Everyone knows that Stephen Spielberg’s movie, Lincoln, is a huge hit and slated to rake in a ton of Oscar gold. Basically the movie’s plot centers on Lincoln’s efforts to get the US Constitution amended to outlaw slavery. In order for the document to be altered it required approval of two-thirds of both chambers of the US Congress followed by approval (ratification) of three-fourths of the states.
The movie is based on a book by noted presidential historian, Doris Kearns Goodwin, but one historical detail has come under fire. Seems as the movie portrays two Connecticut congressmen voting against the proposed amendment. This didn’t set well with a current Connecticut politician who did some fact checking and affirmed that his state’s post-Civil War legislators voted in support of the 13th Amendment. Efforts are at hand trying get Spielberg to correct his mistake.
Also in the Lincoln news is a report that the state of Mississippi never ratified the amendment. A Mississippi movie goer did some Googling after seeing the film and discovered that although the state had voted to approve the constitutional change it didn’t do so until 1995 and then never bothered to notify the federal government of its action. I also discovered that Kentucky didn’t officially outlaw slavery until about 1975.
I suppose one thing that could be said in both cases is that later is better than never. But, there is nothing new about laws being passed and never enforced or outdated laws never getting stricken from the law books.
Years ago, while teaching US History, I would read examples of this from a book titled The Trenton Pickle Ordinance. My students got a kick out of hearing how the law in Louisville, KY still proclaims that a woman cannot drive a motor vehicle unless a man, on foot, proceeds several feet ahead carrying a red warning lantern.

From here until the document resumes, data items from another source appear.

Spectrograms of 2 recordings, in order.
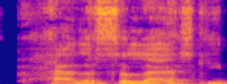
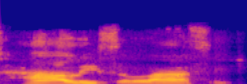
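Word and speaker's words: Haile Selassie: We're going to do we're going to pronounce things correctly. It's Holly Salassi.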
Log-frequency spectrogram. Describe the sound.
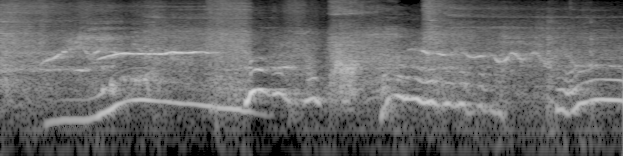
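Several voices imitate blowing wind, growing stronger, during a group exercise of imagining being trees, with overlapping, breathy howls that swoop slowly up and down in pitch over a steady airy hiss, keeping up a continuous, moderately loud whooshing throughout.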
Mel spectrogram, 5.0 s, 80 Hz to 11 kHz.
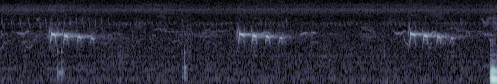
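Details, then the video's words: Brown-hooded Kingfisher going ballistic at sunset at Rietspruit Game Reserve in South Africa's Lowveld on 22 December 2024: three sharp, descending trilled bursts about two seconds apart over a steady high insect hiss, ending in a thump. "you can hear that brown hooded Kingfisher going ballistic"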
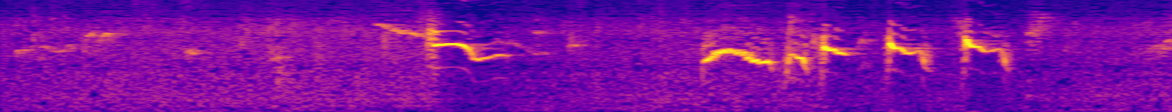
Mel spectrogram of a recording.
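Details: Female Cream-vented bulbul calls, used as a trapping lure: one wavering whistled note, a pause, then four sharp chirps that each jump up and drop quickly, with soft rain hiss behind.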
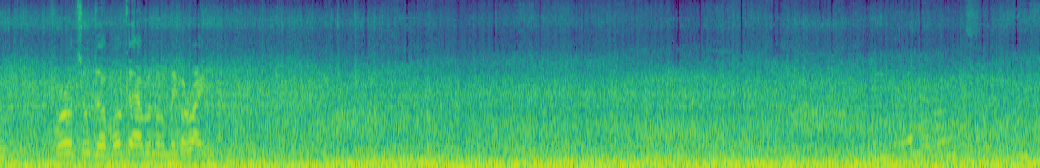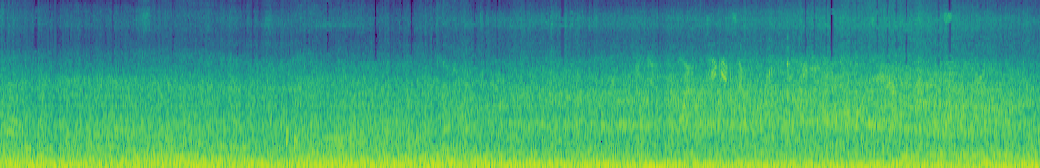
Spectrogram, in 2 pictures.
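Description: A car's engine and tyres rumble steadily from inside as it drives along a road.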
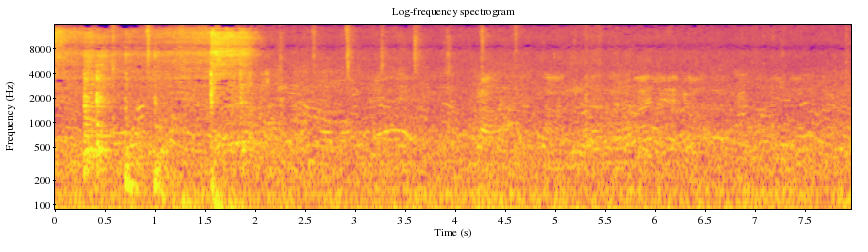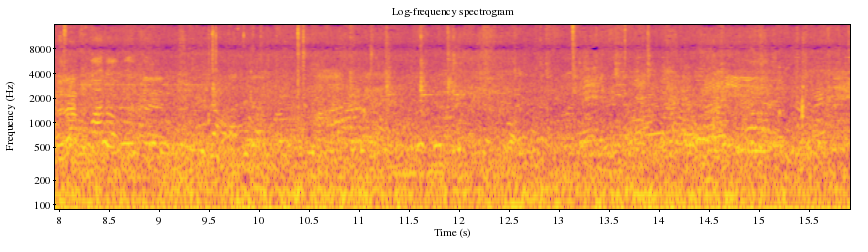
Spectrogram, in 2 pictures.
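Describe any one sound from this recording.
Loud music with a deep booming bass plays through large loudspeakers.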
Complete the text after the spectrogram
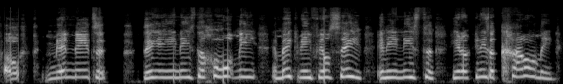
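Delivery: mocking needy woman. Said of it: "We've been told men are supposed to cuddle".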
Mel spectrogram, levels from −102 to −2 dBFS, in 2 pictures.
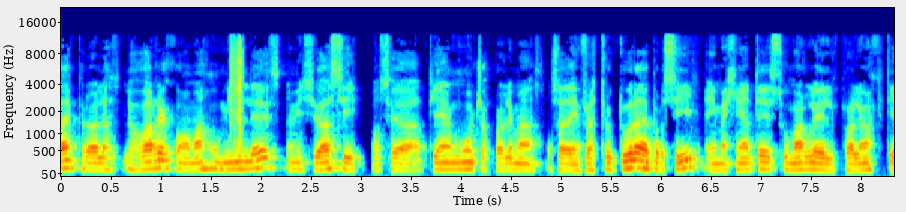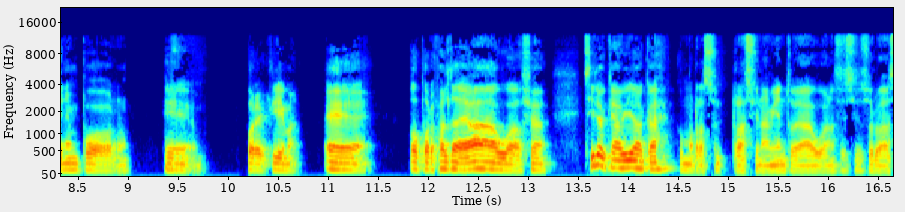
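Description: A speech recording with one fault: cable scratch noise from 1.67 to 1.85 s. A dense, ragged burst of scratching sits over the speech for under a fifth of a second, only slightly quieter than it. The likely cause is a worn cable or connector being moved, so its contact resistance flickers.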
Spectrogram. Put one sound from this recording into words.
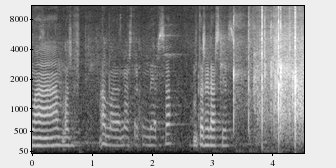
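A woman speaks into a microphone.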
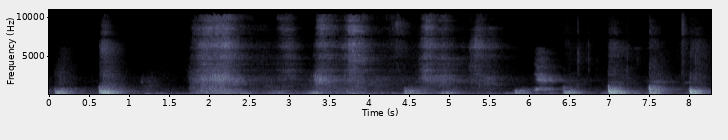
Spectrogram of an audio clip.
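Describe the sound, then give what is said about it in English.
Chairs are pushed in under a table: a few drawn-out scrapes across the floor, then a quick series of wooden knocks and bumps as they settle into place. “I have a thing about chairs looking like they're not tucked in, even though this is.”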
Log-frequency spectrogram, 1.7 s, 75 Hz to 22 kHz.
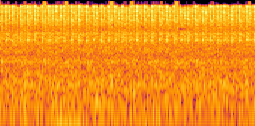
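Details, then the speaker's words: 2020 Infiniti QX60 at 95,882 miles with misfire codes P0300/P0304 and an oil consumption problem. During a scan-tool power balance test deactivating cylinders (suspected cylinder 4, then 2), the idle has an irregular stumble and the RPM drops. "So you can hear that misfire. We can see how it's dropping the RPM."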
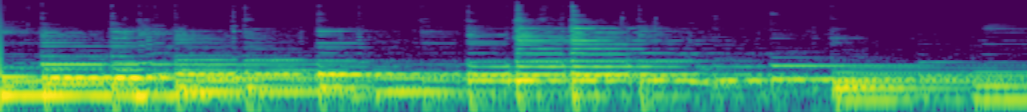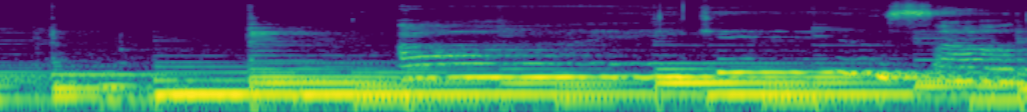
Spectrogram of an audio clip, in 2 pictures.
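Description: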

Simply put, it would cost a fortune to clean up all our ordinance books. It’s cheaper to just leave them alone and ignore the laws have no modern application.